    Although divorce was legal before establishment of the Republic of China, most women would suffer in stoic silence rather than endure the social stigma of divorce. Concubines often acted as buffers between unhappy spouses. The Republic of China period, however, abolished concubinage and introduced western culture and progressive social economy. As women's status grew, public opinion softened towards divorced women.

    The feudal marriage constitution of two thousand years' tottered in 1918 when well-known scholar Hu Shi said in his lecture, "Chinese overseas students having breathed the fresh air of civilization, their first act on returning home is to divorce." Hu referred to students from well-to-do families who had married according to their parents' wishes before going abroad.

    The Shen Bao, one of the most popular newspapers of the time reported on January 13, 1913 that the Shanghai trial division had been inundated with lawsuits for divorce, filed mainly by women.

    Wen Xiu and Pu Yi [baijiajiangtan.com.cn]
    Wen Xiu and Pu Yi [baijiajiangtan.com.cn]

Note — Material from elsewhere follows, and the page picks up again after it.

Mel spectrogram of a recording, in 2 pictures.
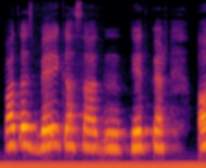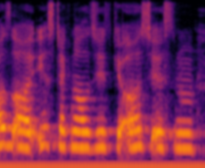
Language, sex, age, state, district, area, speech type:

    The last imperial concubine Wen Xiu (1909-1953)was among the first generation of so-called Chinese Noras in reference to the main character in Henrik Ibsen's A Doll's House. On August 25, 1931, Wen Xiu was permitted to leave the Jing Yuan, the Last Emperor Pu Yi's temporary residence in Tianjin, to take a short trip around the city accompanied by court eunuch Zhao Changqing. Once outside the confines of the Jing Yuan, the aristocratic concubine registered at the Tianjin Minguo Hotel and sent Zhao Changqing back with a letter written in her own hand asking for a divorce.

    The news soon hit all the papers in Tianjin and Peking. The public mainly took Wen Xiu's side, and spread the word that Pu Yi's wife was divorcing him. When the two lawyers Pu Yi hired failed to convince Wen Xiu to change her mind, the imperial couple signed the divorce documents. Wen Xiu, woman from the core of feudal system, thus succeeded in her dash for freedom. She married Kuomintang official Liu Zhendong in 1945, but died just eight years later on September 18, 1953.

    Painter and Shanghai socialite Lu Xiaoman (1903-1965) was possibly the first woman in the Republic of China to divorce for the sake of true love. She married Xu Zhimo (1897.1.15-1931.11.19), one of the most celebrated poets and scholars of the time, in 1926. Lu and Xu both divorced to be together, an act considered truly revolutionary at the time. The marriage, however, was not a success owing to Lu's later addiction to opium and indulgence in luxury and extravagance.

    Lu Xiaoman [Fengone.com.cn]
    Lu Xiaoman [Fengone.com.cn]

    On December 26, 1923, Lu Xu (1981-1936), the most venerable scholar and revolutionary of the time, made his speech, After Nora Walks out, What then? at Beijing Women's Normal College. The gloomy answer he gave to this question was that if the poor girl did not go home, her only way of survival would be to live as a prostitute or concubine. "We would all be fooling ourselves if we didn't acknowledge that women should be allowed to work just as men are," Lu Xun said.